Print the records below exactly, omitting all pictures.

++++ Data to use ++++

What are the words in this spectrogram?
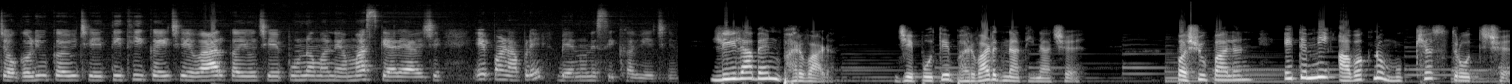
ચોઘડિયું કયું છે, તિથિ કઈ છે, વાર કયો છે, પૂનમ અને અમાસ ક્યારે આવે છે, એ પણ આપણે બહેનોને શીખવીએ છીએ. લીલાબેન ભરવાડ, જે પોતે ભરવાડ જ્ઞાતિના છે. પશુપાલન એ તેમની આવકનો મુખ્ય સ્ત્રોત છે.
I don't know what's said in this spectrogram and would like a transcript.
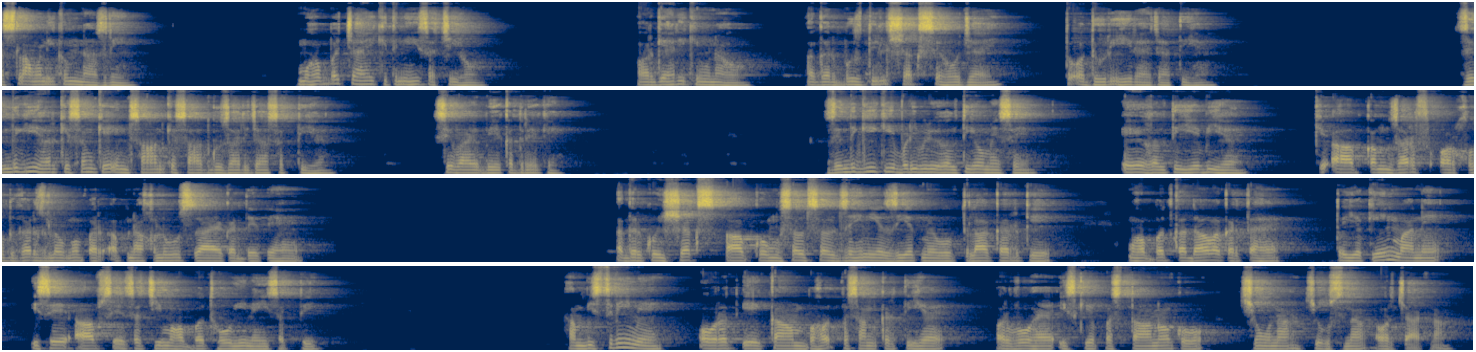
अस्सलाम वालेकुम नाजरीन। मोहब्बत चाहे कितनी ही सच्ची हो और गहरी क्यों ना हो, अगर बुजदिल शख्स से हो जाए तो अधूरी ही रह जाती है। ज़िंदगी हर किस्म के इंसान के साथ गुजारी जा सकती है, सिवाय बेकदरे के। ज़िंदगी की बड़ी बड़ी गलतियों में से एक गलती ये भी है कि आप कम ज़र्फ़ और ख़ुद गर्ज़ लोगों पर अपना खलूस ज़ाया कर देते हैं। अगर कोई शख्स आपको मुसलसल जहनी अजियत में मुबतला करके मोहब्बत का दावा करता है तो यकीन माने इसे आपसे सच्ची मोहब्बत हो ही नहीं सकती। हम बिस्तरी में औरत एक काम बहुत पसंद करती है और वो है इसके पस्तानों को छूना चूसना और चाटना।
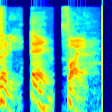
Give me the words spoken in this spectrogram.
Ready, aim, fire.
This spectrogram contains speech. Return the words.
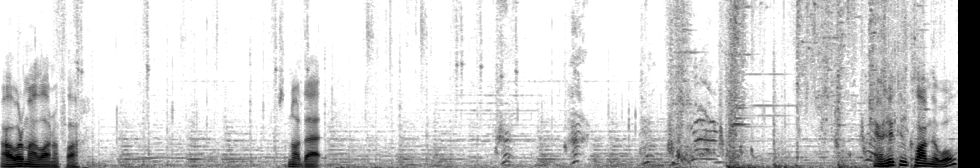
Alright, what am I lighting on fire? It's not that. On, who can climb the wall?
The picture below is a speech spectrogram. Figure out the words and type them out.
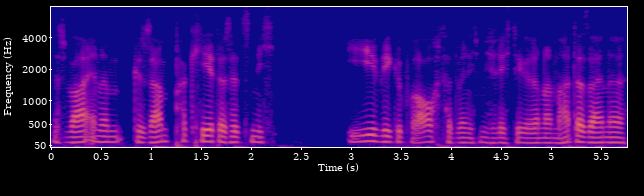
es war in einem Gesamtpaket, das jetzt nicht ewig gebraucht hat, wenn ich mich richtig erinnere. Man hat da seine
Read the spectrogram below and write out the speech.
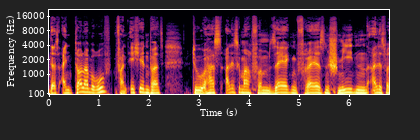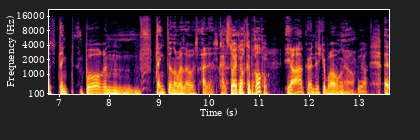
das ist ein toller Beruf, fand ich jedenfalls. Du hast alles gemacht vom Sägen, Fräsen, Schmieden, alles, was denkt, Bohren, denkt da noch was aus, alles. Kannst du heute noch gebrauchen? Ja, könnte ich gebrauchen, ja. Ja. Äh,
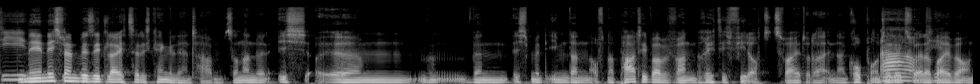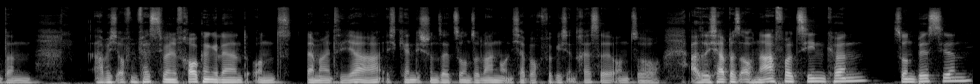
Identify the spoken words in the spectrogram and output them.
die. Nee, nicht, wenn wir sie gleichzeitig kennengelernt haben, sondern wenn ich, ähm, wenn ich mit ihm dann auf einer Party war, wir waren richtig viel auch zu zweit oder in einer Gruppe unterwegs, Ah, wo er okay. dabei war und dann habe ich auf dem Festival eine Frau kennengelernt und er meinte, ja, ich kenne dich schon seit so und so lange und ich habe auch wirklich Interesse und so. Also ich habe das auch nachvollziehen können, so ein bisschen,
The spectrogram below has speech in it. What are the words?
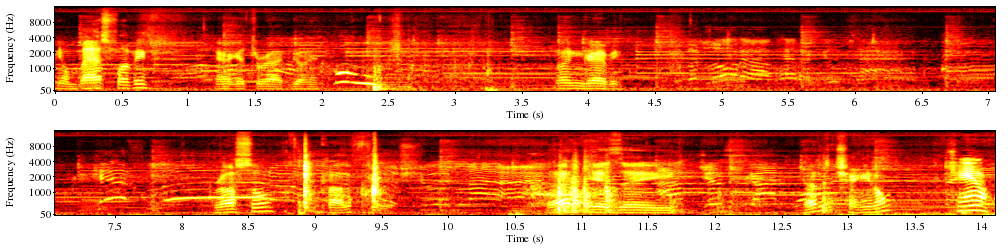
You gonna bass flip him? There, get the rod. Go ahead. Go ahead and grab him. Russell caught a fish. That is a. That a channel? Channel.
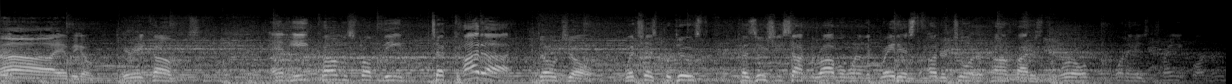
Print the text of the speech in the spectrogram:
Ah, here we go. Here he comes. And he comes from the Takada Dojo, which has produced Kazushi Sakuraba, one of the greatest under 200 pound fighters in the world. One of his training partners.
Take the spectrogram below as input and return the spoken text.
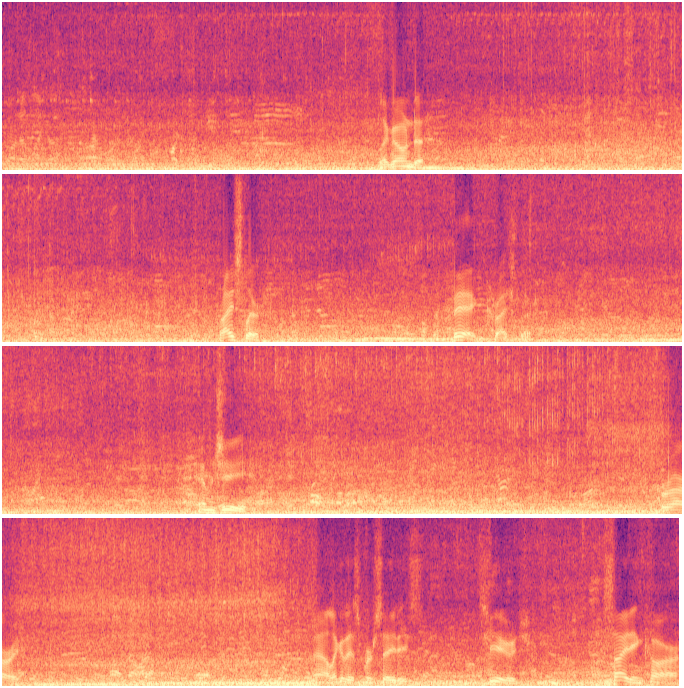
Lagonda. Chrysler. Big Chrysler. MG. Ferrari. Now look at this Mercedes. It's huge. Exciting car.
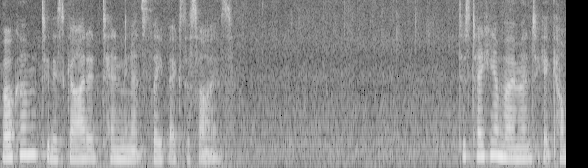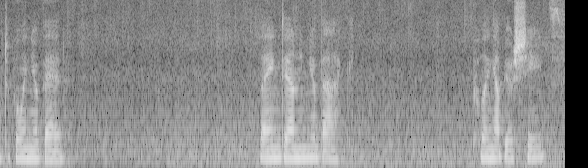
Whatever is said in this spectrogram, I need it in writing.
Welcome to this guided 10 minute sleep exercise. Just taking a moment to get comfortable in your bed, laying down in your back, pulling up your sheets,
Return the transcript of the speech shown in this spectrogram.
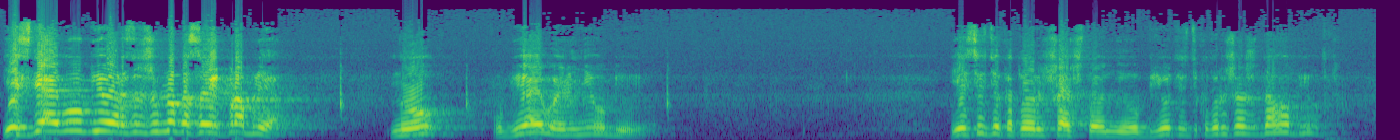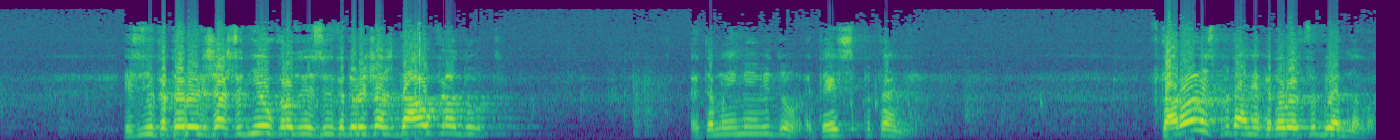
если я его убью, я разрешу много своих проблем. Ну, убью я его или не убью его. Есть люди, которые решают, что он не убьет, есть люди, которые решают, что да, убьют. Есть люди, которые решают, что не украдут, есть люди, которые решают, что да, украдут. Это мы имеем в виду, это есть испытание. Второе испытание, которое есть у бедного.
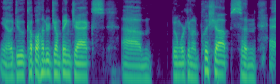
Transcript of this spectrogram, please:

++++

Written solution:
What are the words in this spectrogram?
ચોઘડિયું કયું છે, તિથિ કઈ છે, વાર કયો છે, પૂનમ અને અમાસ ક્યારે આવે છે, એ પણ આપણે બહેનોને શીખવીએ છીએ. લીલાબેન ભરવાડ, જે પોતે ભરવાડ જ્ઞાતિના છે. પશુપાલન એ તેમની આવકનો મુખ્ય સ્ત્રોત છે.
I don't know what's said in this spectrogram and would like a transcript.
अस्सलाम वालेकुम नाजरीन। मोहब्बत चाहे कितनी ही सच्ची हो और गहरी क्यों ना हो, अगर बुजदिल शख्स से हो जाए तो अधूरी ही रह जाती है। ज़िंदगी हर किस्म के इंसान के साथ गुजारी जा सकती है, सिवाय बेकदरे के। ज़िंदगी की बड़ी बड़ी गलतियों में से एक गलती ये भी है कि आप कम ज़र्फ़ और ख़ुद गर्ज़ लोगों पर अपना खलूस ज़ाया कर देते हैं। अगर कोई शख्स आपको मुसलसल जहनी अजियत में मुबतला करके मोहब्बत का दावा करता है तो यकीन माने इसे आपसे सच्ची मोहब्बत हो ही नहीं सकती। हम बिस्तरी में औरत एक काम बहुत पसंद करती है और वो है इसके पस्तानों को छूना चूसना और चाटना।
Give me the words spoken in this spectrogram.
Ready, aim, fire.
This spectrogram contains speech. Return the words.
Alright, what am I lighting on fire? It's not that. On, who can climb the wall?
The picture below is a speech spectrogram. Figure out the words and type them out.
es war in einem Gesamtpaket, das jetzt nicht ewig gebraucht hat, wenn ich mich richtig erinnere. Man hat da seine
Read the spectrogram below and write out the speech.
das ist ein toller Beruf, fand ich jedenfalls. Du hast alles gemacht vom Sägen, Fräsen, Schmieden, alles, was denkt, Bohren, denkt da noch was aus, alles. Kannst du heute noch gebrauchen? Ja, könnte ich gebrauchen, ja. Ja. Äh,
Identify the spoken words in the spectrogram and output them.
die. Nee, nicht, wenn wir sie gleichzeitig kennengelernt haben, sondern wenn ich, ähm, wenn ich mit ihm dann auf einer Party war, wir waren richtig viel auch zu zweit oder in einer Gruppe unterwegs, Ah, wo er okay. dabei war und dann habe ich auf dem Festival eine Frau kennengelernt und er meinte, ja, ich kenne dich schon seit so und so lange und ich habe auch wirklich Interesse und so. Also ich habe das auch nachvollziehen können, so ein bisschen,
The spectrogram below has speech in it. What are the words?
You gonna bass flip him? There, get the rod. Go ahead. Go ahead and grab him. Russell caught a fish. That is a. That a channel? Channel.
Print the text of the speech in the spectrogram:
Ah, here we go. Here he comes. And he comes from the Takada Dojo, which has produced Kazushi Sakuraba, one of the greatest under 200 pound fighters in the world. One of his training partners.
Take the spectrogram below as input and return the spoken text.
Lagonda. Chrysler. Big Chrysler. MG. Ferrari. Now look at this Mercedes. It's huge. Exciting car.
Whatever is said in this spectrogram, I need it in writing.
Welcome to this guided 10 minute sleep exercise. Just taking a moment to get comfortable in your bed, laying down in your back, pulling up your sheets,
Return the transcript of the speech shown in this spectrogram.
если я его убью, я разрешу много своих проблем. Ну, убью я его или не убью его. Есть люди, которые решают, что он не убьет, есть люди, которые решают, что да, убьют. Есть люди, которые решают, что не украдут, есть люди, которые решают, что да, украдут. Это мы имеем в виду, это есть испытание. Второе испытание, которое есть у бедного.
Transcript of this spectrogram, please:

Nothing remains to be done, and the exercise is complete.